« on: July 08, 2014, 09:28:55 AM »
or is the base ISO amplification factor calculated by the camera manufacturer so that the exposure comes out right.
Yes, the amount of gain applied to the signal is targeted at a net brightness according to ISO setting, all else being equal. The smaller the sensor, the more gain.
See neuro's post here:

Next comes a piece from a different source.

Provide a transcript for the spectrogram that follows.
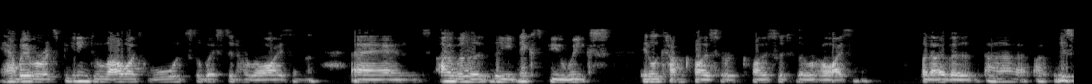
However, it's beginning to lower towards the western horizon, and over the, next few weeks, it'll come closer and closer to the horizon. But over, uh, over this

The answer lies in what ISO is...and isn't. Many people have a poor understanding of ISO, incorrectly assuming that a given ISO setting means a fixed amount of gain applied to the signal. ISO is a standard (that's the 'S' in ISO, ISO 12232 is the relevant standard in this case), and that standard effectively means that for a given exposure setting in terms of aperture and shutter speed, the resulting image will have a defined brightness. How does an image taken at f/2, 1/100 s, ISO 200 on a PowerShot S100 have the same brightness as an image at f/2, 1/100 s, ISO 200 on a FF sensor, even though the FF sensor is over 20 times larger? More amplification (gain) must be applied to the lower total signal from the smaller sensor. More amplification means more noise. Obviously, the same is true for m4/3 and APS-C relative to FF, to a progressively lesser degree. Likewise, a medium format sensor needs less amplification than a FF sensor to achieve the necessary brightness for a given ISO according to the standard, and therefore has less noise than FF.